YOUR GOAL:
The full listing is to be returned exactly as given, but without pictures.

ENTRIES SHOWN:
☆ ☆ ☆ ☆ ☆

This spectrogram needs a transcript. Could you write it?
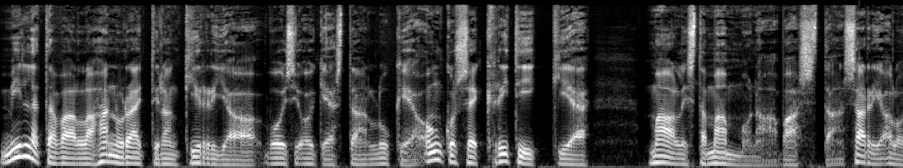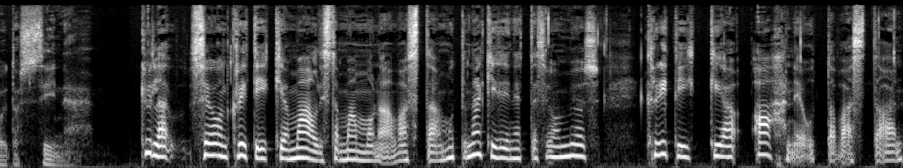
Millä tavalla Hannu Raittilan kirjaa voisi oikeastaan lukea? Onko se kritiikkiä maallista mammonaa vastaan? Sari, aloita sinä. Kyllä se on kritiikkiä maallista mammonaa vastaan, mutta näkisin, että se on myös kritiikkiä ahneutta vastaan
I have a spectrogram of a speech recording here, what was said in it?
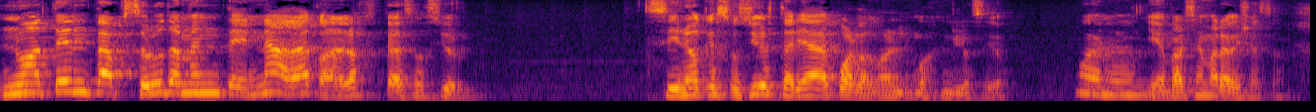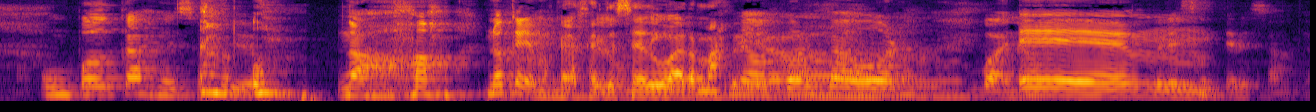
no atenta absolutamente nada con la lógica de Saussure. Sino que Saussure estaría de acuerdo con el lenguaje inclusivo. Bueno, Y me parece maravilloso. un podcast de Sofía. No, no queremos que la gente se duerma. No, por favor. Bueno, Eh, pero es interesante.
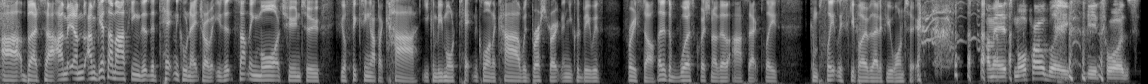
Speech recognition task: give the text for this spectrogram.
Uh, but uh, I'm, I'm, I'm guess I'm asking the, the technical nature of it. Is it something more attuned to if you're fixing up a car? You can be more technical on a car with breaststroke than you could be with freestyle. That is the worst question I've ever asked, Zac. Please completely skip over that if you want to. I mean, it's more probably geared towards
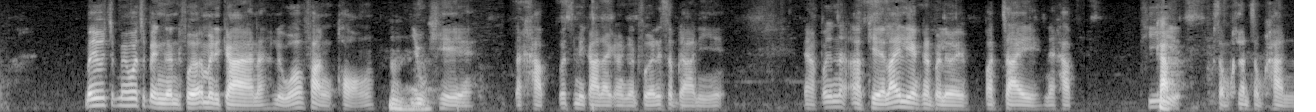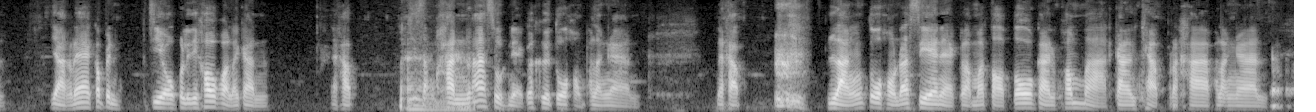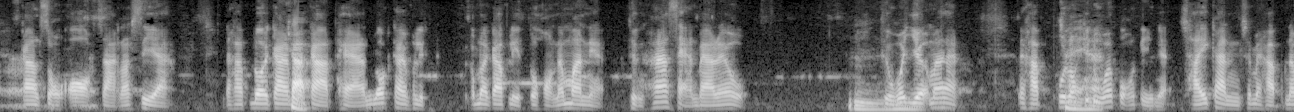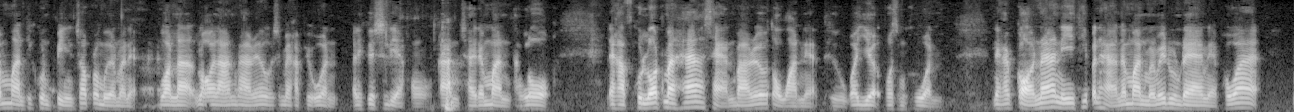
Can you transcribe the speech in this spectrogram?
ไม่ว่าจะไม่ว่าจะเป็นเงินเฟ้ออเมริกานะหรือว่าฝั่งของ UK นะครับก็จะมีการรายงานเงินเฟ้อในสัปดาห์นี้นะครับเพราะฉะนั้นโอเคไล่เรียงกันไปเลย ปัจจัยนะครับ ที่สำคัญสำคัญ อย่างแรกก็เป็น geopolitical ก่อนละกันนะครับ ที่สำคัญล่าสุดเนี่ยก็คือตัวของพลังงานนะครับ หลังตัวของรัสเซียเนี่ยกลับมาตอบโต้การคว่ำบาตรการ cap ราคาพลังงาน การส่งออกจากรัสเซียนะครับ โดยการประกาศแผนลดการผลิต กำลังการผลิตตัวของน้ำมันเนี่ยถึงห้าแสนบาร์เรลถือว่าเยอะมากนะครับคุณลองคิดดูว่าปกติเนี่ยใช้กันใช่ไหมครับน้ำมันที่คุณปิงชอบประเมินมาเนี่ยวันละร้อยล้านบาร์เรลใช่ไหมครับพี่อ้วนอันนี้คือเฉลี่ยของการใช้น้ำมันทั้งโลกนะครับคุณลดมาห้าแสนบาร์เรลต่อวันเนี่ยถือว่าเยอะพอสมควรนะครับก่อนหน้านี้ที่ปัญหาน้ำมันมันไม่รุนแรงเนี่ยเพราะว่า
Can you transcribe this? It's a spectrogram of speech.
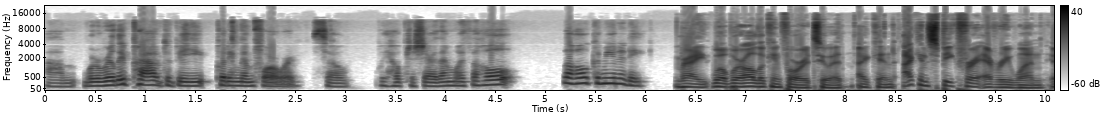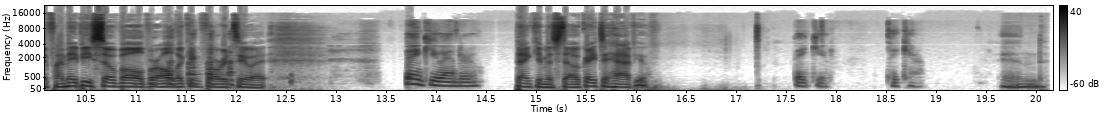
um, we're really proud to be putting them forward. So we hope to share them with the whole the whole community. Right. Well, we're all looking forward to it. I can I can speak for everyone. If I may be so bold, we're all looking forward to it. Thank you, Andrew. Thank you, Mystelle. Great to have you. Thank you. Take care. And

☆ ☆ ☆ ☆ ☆

FINISHED TASK:
This spectrogram needs a transcript. Could you write it?
Millä tavalla Hannu Raittilan kirjaa voisi oikeastaan lukea? Onko se kritiikkiä maallista mammonaa vastaan? Sari, aloita sinä. Kyllä se on kritiikkiä maallista mammonaa vastaan, mutta näkisin, että se on myös kritiikkiä ahneutta vastaan
I have a spectrogram of a speech recording here, what was said in it?
no atenta absolutamente nada con la lógica de Saussure. Sino que Saussure estaría de acuerdo con el lenguaje inclusivo. Bueno, Y me parece maravilloso. un podcast de Sofía. No, no queremos que la gente se duerma. No, por favor. Bueno, Eh, pero es interesante.
Speech recognition task: give the text for this spectrogram.
Uh, but uh, I'm, I'm, I'm guess I'm asking the, the technical nature of it. Is it something more attuned to if you're fixing up a car? You can be more technical on a car with breaststroke than you could be with freestyle. That is the worst question I've ever asked, Zac. Please completely skip over that if you want to. I mean, it's more probably geared towards
Can you transcribe the speech in this spectrogram?
ไม่ว่าจะไม่ว่าจะเป็นเงินเฟ้ออเมริกานะหรือว่าฝั่งของ UK นะครับก็จะมีการรายงานเงินเฟ้อในสัปดาห์นี้นะครับเพราะฉะนั้นโอเคไล่เรียงกันไปเลย ปัจจัยนะครับ ที่สำคัญสำคัญ อย่างแรกก็เป็น geopolitical ก่อนละกันนะครับ ที่สำคัญล่าสุดเนี่ยก็คือตัวของพลังงานนะครับ หลังตัวของรัสเซียเนี่ยกลับมาตอบโต้การคว่ำบาตรการ cap ราคาพลังงาน การส่งออกจากรัสเซียนะครับ โดยการประกาศแผนลดการผลิต กำลังการผลิตตัวของน้ำมันเนี่ยถึงห้าแสนบาร์เรลถือว่าเยอะมากนะครับคุณลองคิดดูว่าปกติเนี่ยใช้กันใช่ไหมครับน้ำมันที่คุณปิงชอบประเมินมาเนี่ยวันละร้อยล้านบาร์เรลใช่ไหมครับพี่อ้วนอันนี้คือเฉลี่ยของการใช้น้ำมันทั้งโลกนะครับคุณลดมาห้าแสนบาร์เรลต่อวันเนี่ยถือว่าเยอะพอสมควรนะครับก่อนหน้านี้ที่ปัญหาน้ำมันมันไม่รุนแรงเนี่ยเพราะว่า
Can you transcribe this? It's a spectrogram of speech.
um, we're really proud to be putting them forward. So we hope to share them with the whole the whole community. Right. Well, we're all looking forward to it. I can I can speak for everyone. If I may be so bold, we're all looking forward to it. Thank you, Andrew. Thank you, Mystelle. Great to have you. Thank you. Take care. And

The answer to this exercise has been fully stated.